Cover letters are your first impression in most cases. As discussed in Part 1, sometimes the “mistake” is glaring; sometimes it’s more understated. Here’s a look at a few of the latter. We covered three oops examples in Part 1. Here are four more and tips on how to avoid them. Again, these examples are taken from my client files—all true real-life examples from their before letters.
Cover Letter: Oops #4
Tone turmoil. Tone problems are subtle and may be sometimes hard to identify. When reading your cover letter, watch for tone problems by asking yourself, after each sentence, “Does this statement boost my application or standing? Could a hiring manager interpret it in an unfavorable light?” Have a second reader review your letter. If the letter’s wording is questionable, rewrite it.
A cover letter should balance a middle ground between extremely formal, which can come across as pretentious, and extremely informal, which can come across as presumptuous. Try to sound genuine, not stilted. When in doubt, err on the side of formality.
Cover Letter: Oops #5
Incorrect employer information. If you were an employer, would you want to hire a candidate who confuses your company’s products and services, or misquotes recent activities? It happens!
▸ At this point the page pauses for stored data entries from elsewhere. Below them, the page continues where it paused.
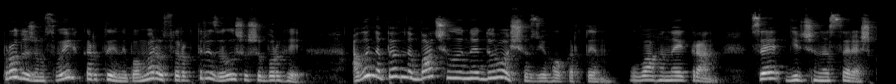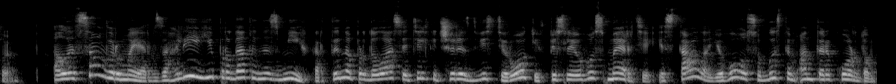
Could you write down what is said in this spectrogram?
продажем своїх картин і помер у 43, залишивши борги. А ви, напевно, бачили найдорожчу з його картин. Увага на екран. Це дівчина з сережкою. Але сам Вермеєр взагалі її продати не зміг. Картина продалася тільки через 200 років після його смерті і стала його особистим антирекордом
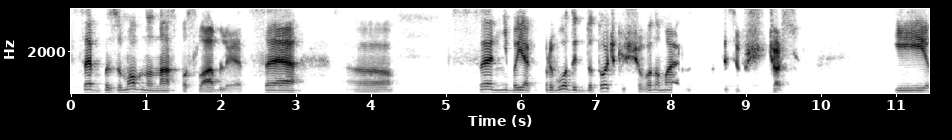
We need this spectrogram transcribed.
Це безумовно нас послаблює. Це, е, це ніби як приводить до точки, що воно має розвиватися в щось. І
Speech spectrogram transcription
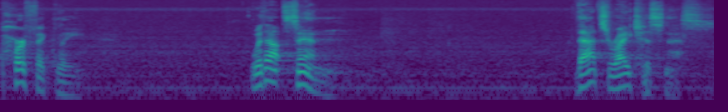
perfectly, without sin. That's righteousness.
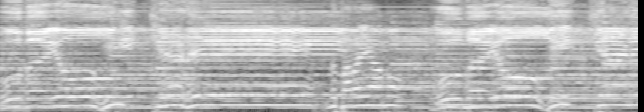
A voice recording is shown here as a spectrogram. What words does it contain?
ഉപയോഗിക്കണേ. എന്ന് പറയാമോ? ഉപയോഗിക്കണേ.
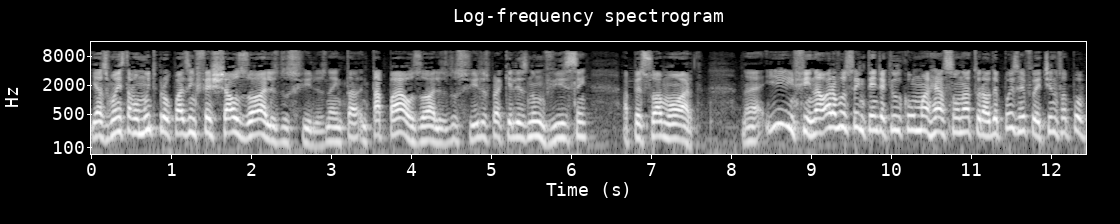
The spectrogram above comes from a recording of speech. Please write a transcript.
e as mães estavam muito preocupadas em fechar os olhos dos filhos, né, em, ta, em tapar os olhos dos filhos para que eles não vissem a pessoa morta. Né? E, enfim, na hora você entende aquilo como uma reação natural. Depois, refletindo, fala, pô,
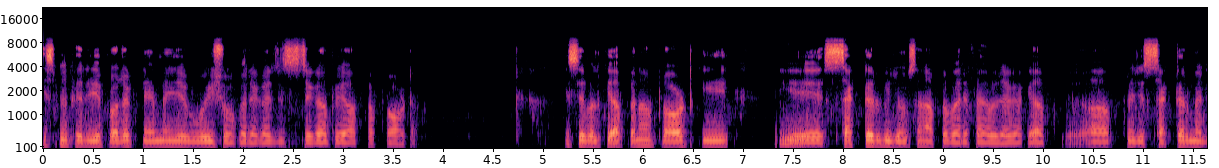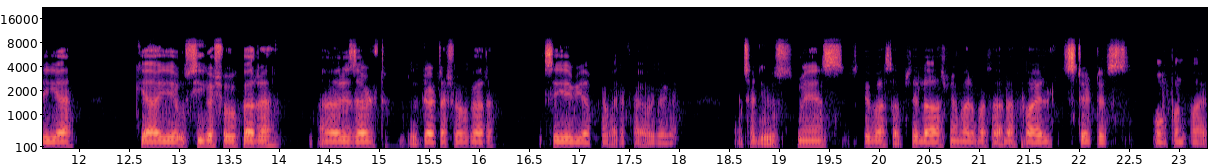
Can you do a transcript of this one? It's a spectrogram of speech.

I’ve heard stories from candidates and hiring managers attesting to this!
Verifying accuracy of any company information mentioned in your letter is the step to preventing this type of oops. On the other hand, if you haven’t researched the company, don’t bluff. Statements like “I know about your company” or “I am familiar with your products” signal to an employer that you haven’t done your homework.
Cover Letter: Oops #6
Witty anecdotes. Picture yourself in an interview setting, face to face with a hiring manager you’ve never met prior to the interview. Trying to be funny in this scenario is not recommended. It certainly is not appropriate in the initial cover letter communications. Remain professional and polite. If this seems like a no-brainer, let me tell you I’ve seen it! I’ve seen cover letters containing every humor attempt from cartoons, to one-liners, to statements like “[insert candidate’s name here] can leap tall buildings at a single bound.”
Cover Letter: Oops #7
Clichés and comparisons. Avoid using clichés and obvious comparisons. Hiring folks have seen it all; and they will not be impressed. In fact, these types of expressions detract from your letter’s primary function: to highlight your most notable skill sets, qualifications and value relevant to the targeted job and company.
True file examples of what not to do:
“I am a people person.”
“Teamwork is my middle name.”
“Your practice is known as the crème de la crème of law firms.”
“I am as sharp as a tack.”
“In all your candidates, I am the bright and shining star.”
Cover letter: do and don’t bonus tips:
- Do make sure your contact information is included (omission happens quite often).
- Do keep the letter brief and to the point.
- Do accentuate what you can offer the company, not what you hope to gain from them.
- Don’t just repeat information verbatim from your resume.
- Don’t overuse the personal pronoun “I”.
- Don’t send a generic or form letter.
Whether you are a cashier or a CEO, a career changer or climber, there’s a common denominator with cover letters. They have to catch the attention of the hiring manager. There’s a wrong way and a right way to do this. We know that a cover letter should contain zero typos and be grammatically correct. But this is your introduction to the people you want to be picked by. There are nuances; it’s the first step of a long dance. Intent and tact matter.
Do you have examples to share of cover letters gone bad or done right? I’d love to hear from you. Are you struggling with cover letter issues? I can help!